Building the infrastructure and having more trained oncologists across the country is a high priority for improving cancer care in Nepal. More oncology education is needed in medical schools, as well as postgraduate programs.

Many people do not complete their cancer treatment, often because of poor access to health care, low health literacy, and the high cost of diagnosis and treatment. It is very common for people to delay seeking care because they are afraid of the stigma of cancer, and many patients refuse treatment in favor of alternative medications and traditional healers.

Government efforts to improve cancer care in Nepal

The government of Nepal provides financial subsidies of nearly $1,000 to every person diagnosed with cancer, which, even if insufficient, provides some relief to patients. A hospital-based cancer registry in Nepal was started in 2003, and there are now 12 such registries in the country. In February 2015, the government of Nepal also started a health insurance plan in 3 pilot districts and is gradually expanding it throughout the country.
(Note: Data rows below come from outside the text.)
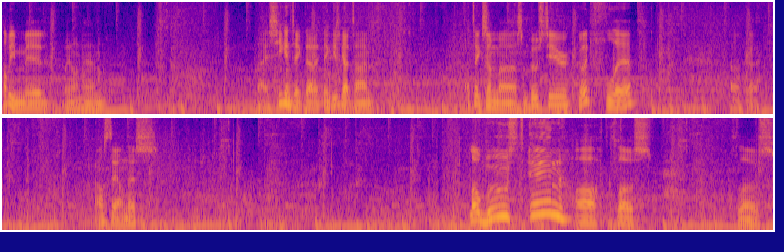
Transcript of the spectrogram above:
I'll be mid. Wait on him. Nice. He can take that, I think. He's got time. I'll take some uh, some boost here. Good flip. Okay. I'll stay on this. Low boost in. Oh, close. Close.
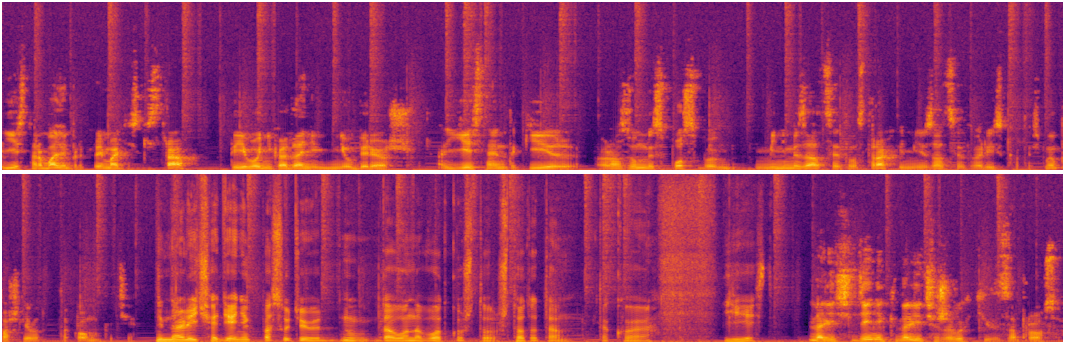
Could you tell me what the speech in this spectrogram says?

In January 2018, a population-based cancer registry, a vital step in cancer care, was started by the Nepal Health Research Council, a body of government in Nepal. It first covered approximately 20% of Nepal’s total population and is expanding.

In cancer prevention efforts, the Division of Family Health formulated a national guideline for cervical cancer screening and prevention in 2010. Finally, the government is working on better implementation of tobacco control acts, recognizing that tobacco use is 1 of the leading causes of cancer. There has also been development of national strategy for palliative care, which is the backbone of cancer care.

Bir Hospital in the capital city of Kathmandu is the only institution in the country that has an official oncology education program. This fellowship program, certified by the National Academy of Medical Sciences (NAMS), is strengthened through collaboration with the American Society of Clinical Oncology (ASCO) and Health Volunteers Overseas (HVO). International experts regularly visit the institution to provide academic support.

How global partnerships are shaping the future of cancer care in Nepal

There have been many changes in cancer care in Nepal in recent years, and the future looks even more promising. Mutual help and collaboration from across the world has helped change how cancer care is delivered in Nepal. The B.P. Koirala Memorial Cancer Hospital (BPKMCH), a cancer hospital in central Nepal developed with Chinese collaboration, is providing state-of-the-art services to thousands of people with cancer every year. The International Gynecologic Cancer Society has started a fellowship in Nepal to strengthen gynecologic cancer care in the country. A helping hand from the Max Foundation has been given to thousands of people with cancer and has allowed them to live their dreams that otherwise would not have been possible.

ASCO has also been helping in many ways to improve cancer care in Nepal by organizing and endorsing educational training and conferences. ASCO and HVO have been continuously working to expand professional development programs in Nepal by recruiting international experts to train fellows. The country has its own world-class bone marrow transplant center at Civil Service Hospital, which has a collaboration with the University of Chicago. I am very hopeful that there are going to be a lot more national and international collaborations for better cancer care in the future. Things are changing for the better in Nepal!

Local resources and support for people with cancer in Nepal

There is still need for local cancer support resources In Nepal. However, there are cancer survivors and support groups who help people with cancer and their families with emotional, psychological, and even financial support. These groups and many organizations, like Cancer Care Nepal and Nepal Cancer Relief Society, work for cancer awareness and support screening campaigns. In addition, collaboration and coordination with institutions from developed countries facilitate many aspects of cancer care, including treatment, patient advocacy, and research.